_Exercise inputs_
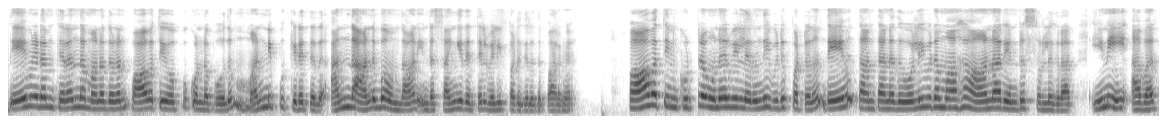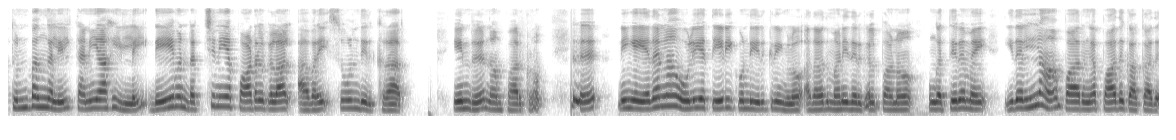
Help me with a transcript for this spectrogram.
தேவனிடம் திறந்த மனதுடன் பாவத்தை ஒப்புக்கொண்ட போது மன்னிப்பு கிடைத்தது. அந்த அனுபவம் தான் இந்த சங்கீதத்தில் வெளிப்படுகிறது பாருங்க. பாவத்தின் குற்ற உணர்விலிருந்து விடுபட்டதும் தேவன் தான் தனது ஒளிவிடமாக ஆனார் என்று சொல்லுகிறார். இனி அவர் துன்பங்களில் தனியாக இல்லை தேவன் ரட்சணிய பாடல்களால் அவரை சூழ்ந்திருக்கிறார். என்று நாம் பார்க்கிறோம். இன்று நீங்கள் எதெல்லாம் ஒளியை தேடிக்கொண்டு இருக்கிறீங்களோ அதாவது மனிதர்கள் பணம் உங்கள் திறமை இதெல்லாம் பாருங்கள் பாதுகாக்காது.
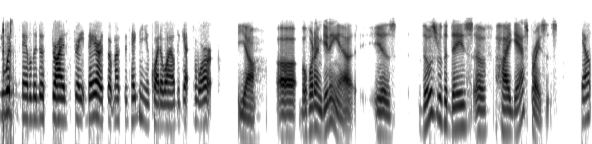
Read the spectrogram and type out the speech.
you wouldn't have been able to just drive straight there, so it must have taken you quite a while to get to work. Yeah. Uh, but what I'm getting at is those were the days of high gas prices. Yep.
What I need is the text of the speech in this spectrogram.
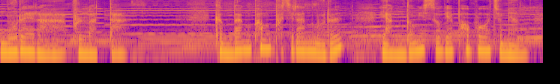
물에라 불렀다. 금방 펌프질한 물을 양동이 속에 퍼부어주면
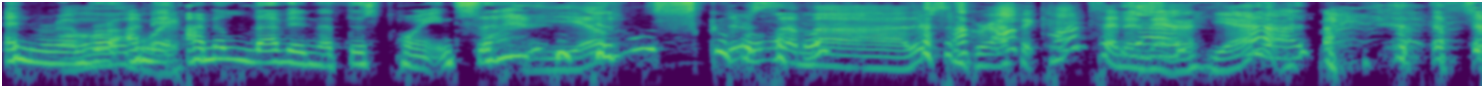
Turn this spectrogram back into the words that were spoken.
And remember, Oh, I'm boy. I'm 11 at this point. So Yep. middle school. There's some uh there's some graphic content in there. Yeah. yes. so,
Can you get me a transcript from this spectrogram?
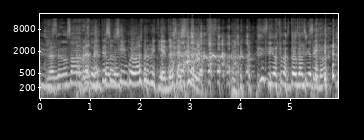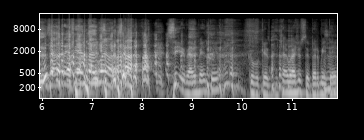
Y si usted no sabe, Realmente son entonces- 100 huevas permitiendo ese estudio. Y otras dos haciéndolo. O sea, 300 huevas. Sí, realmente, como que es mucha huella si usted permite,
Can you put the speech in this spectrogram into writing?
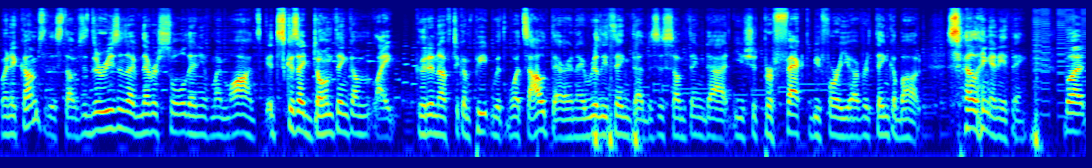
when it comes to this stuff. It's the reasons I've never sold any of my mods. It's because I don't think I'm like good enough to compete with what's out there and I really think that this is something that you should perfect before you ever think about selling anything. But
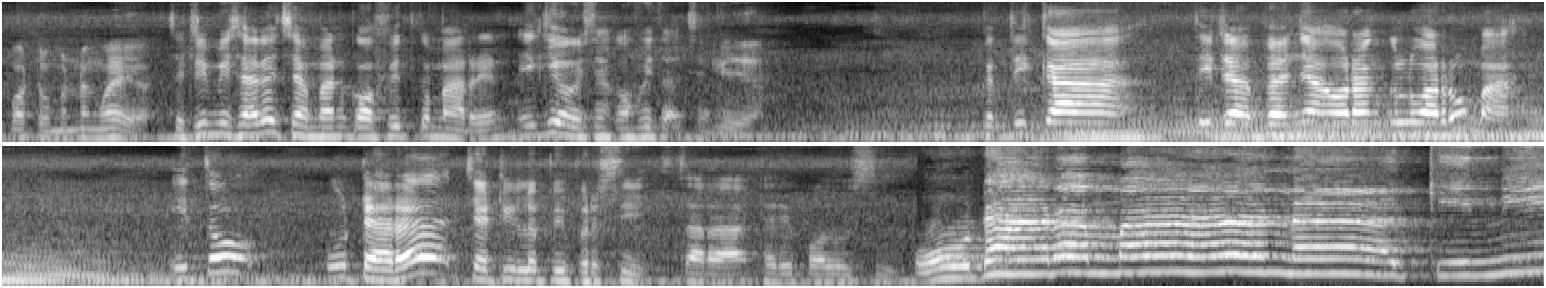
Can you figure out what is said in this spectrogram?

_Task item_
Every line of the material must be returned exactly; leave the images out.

_Result_
Help me with a transcript for this spectrogram.
தேவனிடம் திறந்த மனதுடன் பாவத்தை ஒப்புக்கொண்ட போது மன்னிப்பு கிடைத்தது. அந்த அனுபவம் தான் இந்த சங்கீதத்தில் வெளிப்படுகிறது பாருங்க. பாவத்தின் குற்ற உணர்விலிருந்து விடுபட்டதும் தேவன் தான் தனது ஒளிவிடமாக ஆனார் என்று சொல்லுகிறார். இனி அவர் துன்பங்களில் தனியாக இல்லை தேவன் ரட்சணிய பாடல்களால் அவரை சூழ்ந்திருக்கிறார். என்று நாம் பார்க்கிறோம். இன்று நீங்கள் எதெல்லாம் ஒளியை தேடிக்கொண்டு இருக்கிறீங்களோ அதாவது மனிதர்கள் பணம் உங்கள் திறமை இதெல்லாம் பாருங்கள் பாதுகாக்காது.
Read the spectrogram and type out the speech.
you wouldn't have been able to just drive straight there, so it must have taken you quite a while to get to work. Yeah. Uh, but what I'm getting at is those were the days of high gas prices. Yep.
What I need is the text of the speech in this spectrogram.
물에라 불렀다. 금방 펌프질한 물을 양동이 속에 퍼부어주면
Turn this spectrogram back into the words that were spoken.
And remember, Oh, I'm boy. I'm 11 at this point. So Yep. middle school. There's some uh there's some graphic content in there. Yeah. yes. so,
Can you get me a transcript from this spectrogram?
Y si usted no sabe, Realmente son entonces- 100 huevas permitiendo ese estudio. Y otras dos haciéndolo. O sea, 300 huevas. Sí, realmente, como que es mucha huella si usted permite,
Can you put the speech in this spectrogram into writing?
when it comes to this stuff. It's the reasons I've never sold any of my mods. It's because I don't think I'm like good enough to compete with what's out there and I really think that this is something that you should perfect before you ever think about selling anything. But
Can you figure out what is said in this spectrogram?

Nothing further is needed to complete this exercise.